*TASK MATERIAL:*
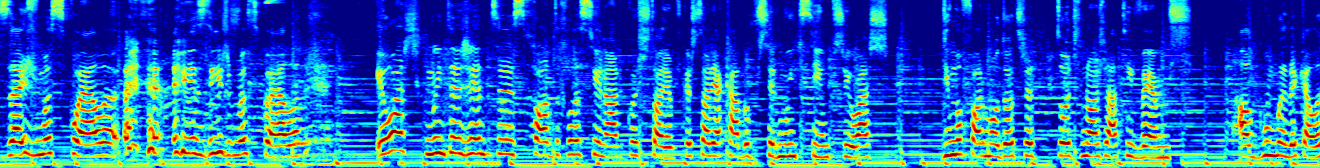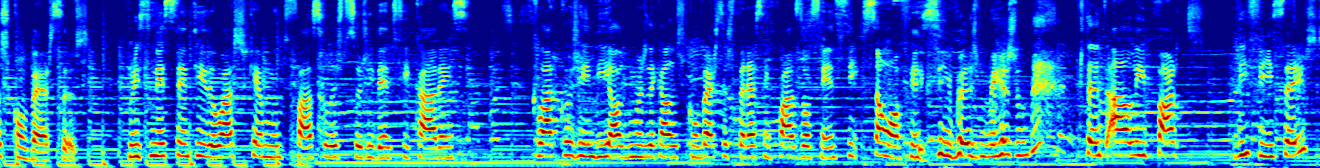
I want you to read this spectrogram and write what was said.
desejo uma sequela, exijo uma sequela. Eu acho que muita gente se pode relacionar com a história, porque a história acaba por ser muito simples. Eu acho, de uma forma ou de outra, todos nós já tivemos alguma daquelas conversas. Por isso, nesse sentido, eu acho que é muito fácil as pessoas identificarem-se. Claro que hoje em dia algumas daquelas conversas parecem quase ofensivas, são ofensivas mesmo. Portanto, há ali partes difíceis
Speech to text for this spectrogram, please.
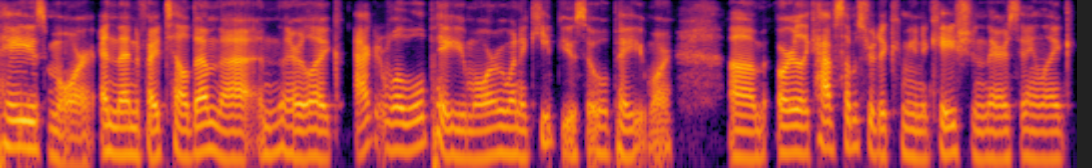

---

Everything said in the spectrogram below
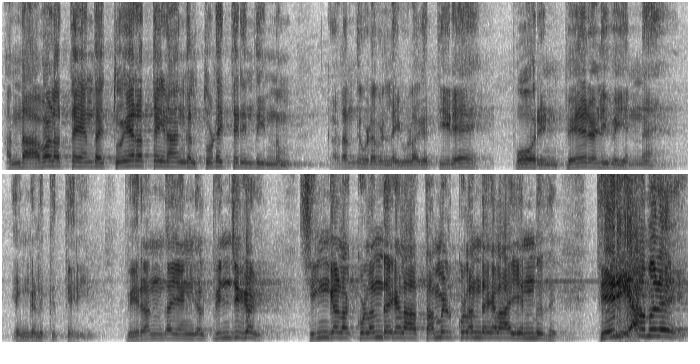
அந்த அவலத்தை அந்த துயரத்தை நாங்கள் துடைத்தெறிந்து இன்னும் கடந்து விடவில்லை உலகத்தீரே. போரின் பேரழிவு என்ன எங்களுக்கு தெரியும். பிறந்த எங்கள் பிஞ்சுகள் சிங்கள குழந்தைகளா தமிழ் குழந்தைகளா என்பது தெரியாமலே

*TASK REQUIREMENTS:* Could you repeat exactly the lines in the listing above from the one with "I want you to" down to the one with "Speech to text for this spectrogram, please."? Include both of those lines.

*SOLUTION:*
I want you to read this spectrogram and write what was said.
desejo uma sequela, exijo uma sequela. Eu acho que muita gente se pode relacionar com a história, porque a história acaba por ser muito simples. Eu acho, de uma forma ou de outra, todos nós já tivemos alguma daquelas conversas. Por isso, nesse sentido, eu acho que é muito fácil as pessoas identificarem-se. Claro que hoje em dia algumas daquelas conversas parecem quase ofensivas, são ofensivas mesmo. Portanto, há ali partes difíceis
Speech to text for this spectrogram, please.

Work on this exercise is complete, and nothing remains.